Honeywell Aerospace President and CEO Mike Madsen discussed some of the new avionics and engine technologies the company is developing during a virtual press event as part of the Virtual NBAA Business Aviation Conference and Exhibition (VBACE) on Dec. 2.
Honeywell Aerospace is focusing on supporting new and next generation business aircraft by innovating with propulsion and avionics systems, Mike Madsen, the president and CEO of Honeywell Aerospace, said. Madsen discussed the current climate of business aviation and a long-range forecast for the industry as well as Honeywell’s plans to address both topics during a Dec. 2 webinar.
Madsen said Honeywell will continue to upgrade the HTF engine family and create an entirely new engine centerline for larger and super midsize aircraft.
“We're working on product improvement upgrades and technology assertions for the HTF 7000 series engines," Madsen said. “We are also working on a new centerline engine that I will just say will be larger than the HTF engine and more to come on that. You know when you're in the engine business, you never get out of the game. You're constantly investing in these products. They have a long life, but they do need to be refreshed occasionally and we do see this general migration toward larger aircraft and the need and desire to be able to do with a mid-size airplane or a super mid-sized airplane what today can only be done with a large or ultra-long range aircraft.”
In terms of advanced avionics developments, Honeywell will be working on open software architecture flexibility and interconnectivity, Madsen said. This would be something similar to what the military is doing with the Future Airborne Capability Environment (FACE).
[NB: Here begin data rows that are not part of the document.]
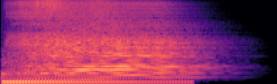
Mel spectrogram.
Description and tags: Just a little inception horn sound that I created by as a demo for my friend.
horn, heavy, strong, inception, clear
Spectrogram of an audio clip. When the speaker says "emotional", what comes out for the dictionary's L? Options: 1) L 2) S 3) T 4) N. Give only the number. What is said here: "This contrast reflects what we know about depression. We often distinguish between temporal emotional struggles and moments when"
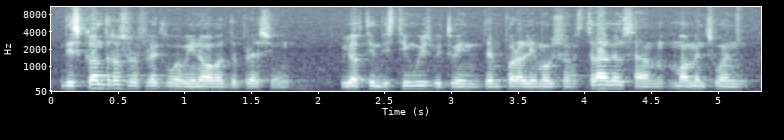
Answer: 4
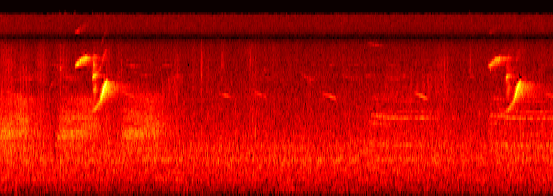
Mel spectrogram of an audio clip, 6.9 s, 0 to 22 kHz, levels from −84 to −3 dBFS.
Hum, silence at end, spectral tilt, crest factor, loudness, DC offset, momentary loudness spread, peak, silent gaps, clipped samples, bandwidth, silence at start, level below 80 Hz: none; 0 s; 2.5 dB/octave; 28 dB; -22 LUFS; under 0.1%; 23 LU; -2 dBFS; none; under 0.1%; 16 kHz; 0 s; -76 dBFS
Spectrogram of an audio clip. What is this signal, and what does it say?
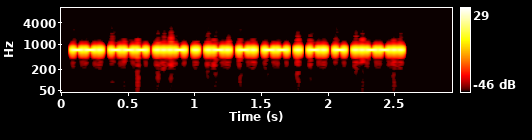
Morse code, heard as a keyed tone, about 50 wpm, 700 Hz. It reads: GOVERNMENT?
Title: Sentences from Top 1000 Words - Review Part 4 - 50wpm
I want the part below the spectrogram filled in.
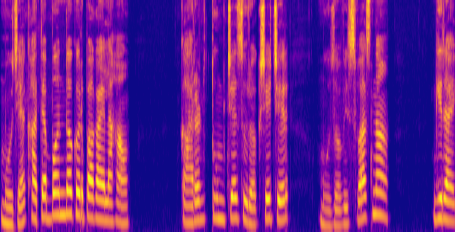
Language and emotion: Goan Konkani, fearful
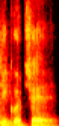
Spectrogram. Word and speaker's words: Chico Che: The next song is, I can't say it right, Chico Che. Did I? – Chico Che, yes.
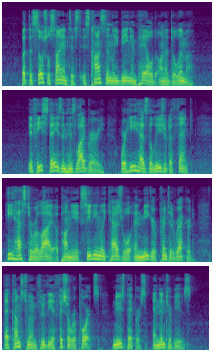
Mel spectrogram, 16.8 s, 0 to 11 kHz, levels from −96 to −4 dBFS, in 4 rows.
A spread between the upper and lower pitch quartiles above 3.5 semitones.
Yes: average, 4.7 semitones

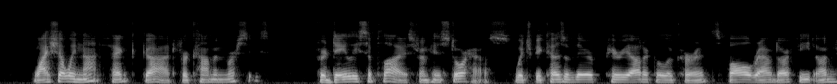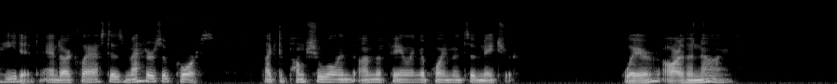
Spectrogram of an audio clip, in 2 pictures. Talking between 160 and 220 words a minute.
Yes: average, 175 wpm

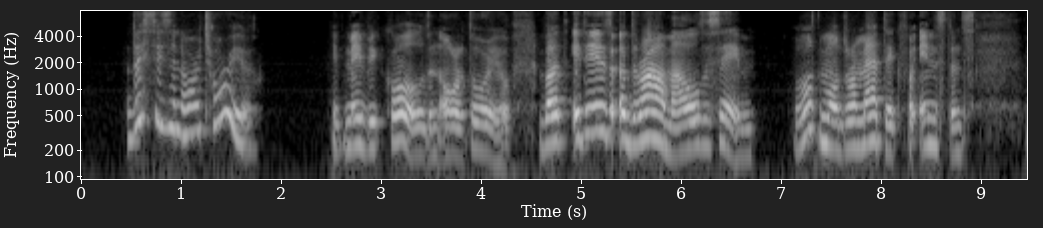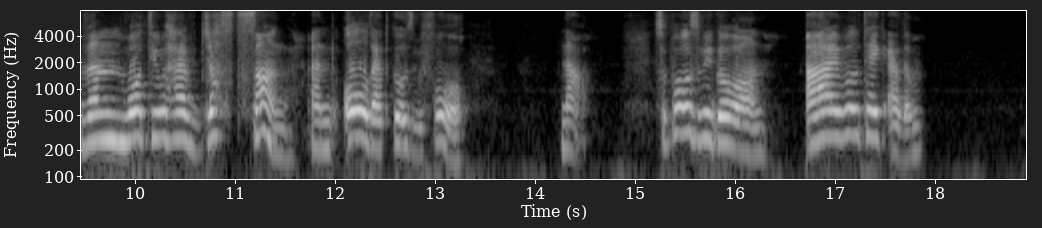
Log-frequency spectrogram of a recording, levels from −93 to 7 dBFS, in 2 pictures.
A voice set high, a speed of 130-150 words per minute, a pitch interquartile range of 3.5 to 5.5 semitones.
Yes: very high, 250 Hz; average, 140 wpm; average, 5.0 semitones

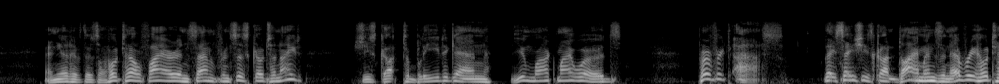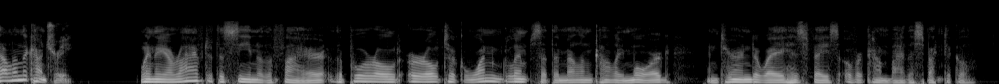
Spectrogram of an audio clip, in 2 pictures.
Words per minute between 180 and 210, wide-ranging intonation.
Yes: average, 190 wpm; wide, 7.9 semitones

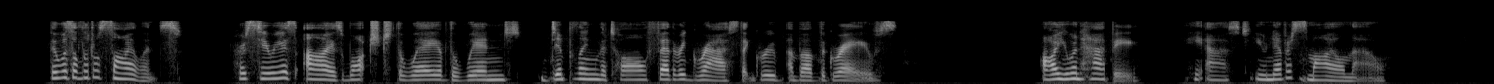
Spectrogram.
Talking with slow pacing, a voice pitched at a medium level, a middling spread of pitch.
No: slow, 130 wpm; high, 220 Hz; average, 3.7 semitones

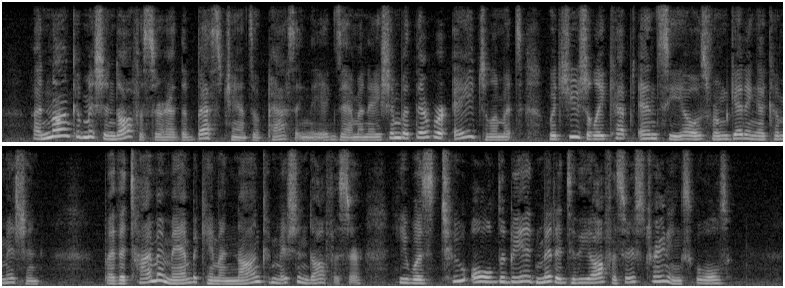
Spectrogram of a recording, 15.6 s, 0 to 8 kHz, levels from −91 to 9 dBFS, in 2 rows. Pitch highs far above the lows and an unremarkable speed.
Yes: wide, 6.7 semitones; average, 175 wpm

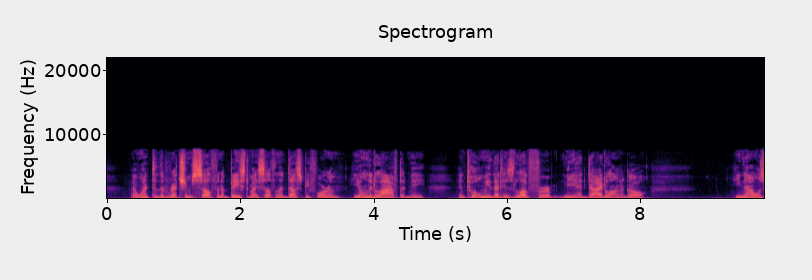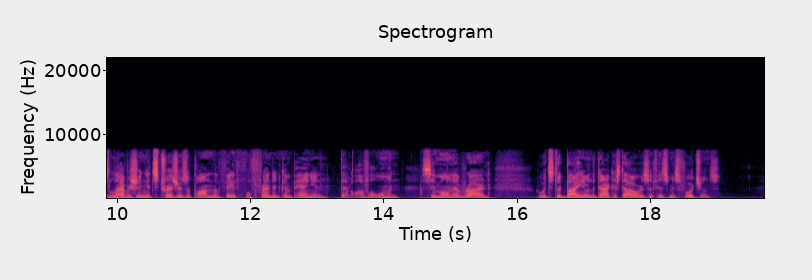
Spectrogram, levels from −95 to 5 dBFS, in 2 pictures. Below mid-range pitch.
Yes: very low, 95 Hz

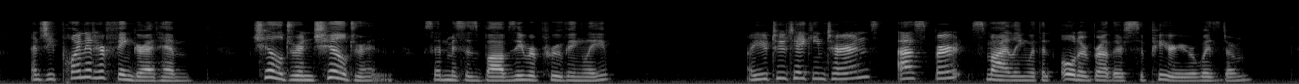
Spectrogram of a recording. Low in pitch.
No: high, 205 Hz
“The way we're thinking about this is to think about core features that are tied to our fundamental aircraft performance and safety features, those things being sort of hard-coded but functionality, that's tailorable wrapped around that,” Madsen said. “We want to make that available to the operators and to the airframers. It gives them a chance to make the aircraft a bit more be-spoke to that brand, or even to the operator that owns the aircraft. We think that's going to be absolutely required in going forward.”
Another area where Honeywell sees interest is in connected offerings like satellite connectivity for cockpit and maintenance applications. He said the connected maintenance plans would be offered in conjunction with maintenance service plans already offered.
Among the connected aircraft applications under development are methods for automatically downloading engine data, Wi-Fi auto-billing and continuous engine health diagnostics, according to Madsen.
“Honeywell has introduced in a cell maintenance service plan for each for its HTF family of engines that now includes the new cell system and the components. This is for the Lombardi A Challenger 300 aircraft, the Challenger 350 aircraft, Gulfstream G280, and the Embraer Legacy 450/500 aircraft. And there are different options there I think you'll see those kinds of things, all-inclusive maintenance plans," Madsen said.
In 2021 Honeywell will also introduce a new lightweight micro-power unit mechanical system for smaller business aircraft that do not come equipped with an auxiliary power unit (APU), and they will also be releasing updates to their RDR 7000 weather radar system. The avionics maker will also be developing new compact fly by wire systems not only for business and general aviation, Urban Air Mobility (UAM), and unmanned aircraft systems (UAS).
The impact of COVID-19 is likely to still have consequences on the business aviation industry through 2022, however, in five years Madsen said he sees the industry growing again. The five-year purchase plans Honeywell is tracking for aircraft have been largely unchanged, he said.
“We're expecting some strong growth, really growth in every segment, but the strongest segments for growth over the next 10 years will we expect to see in the super midsize and large cabin aircraft, Madsen said. “I think it's an evolving situation, the buyers of super midsize and large cabin aircraft continue to rate operating costs, direct operating cost, and cabin size, either first and second or vice versa.”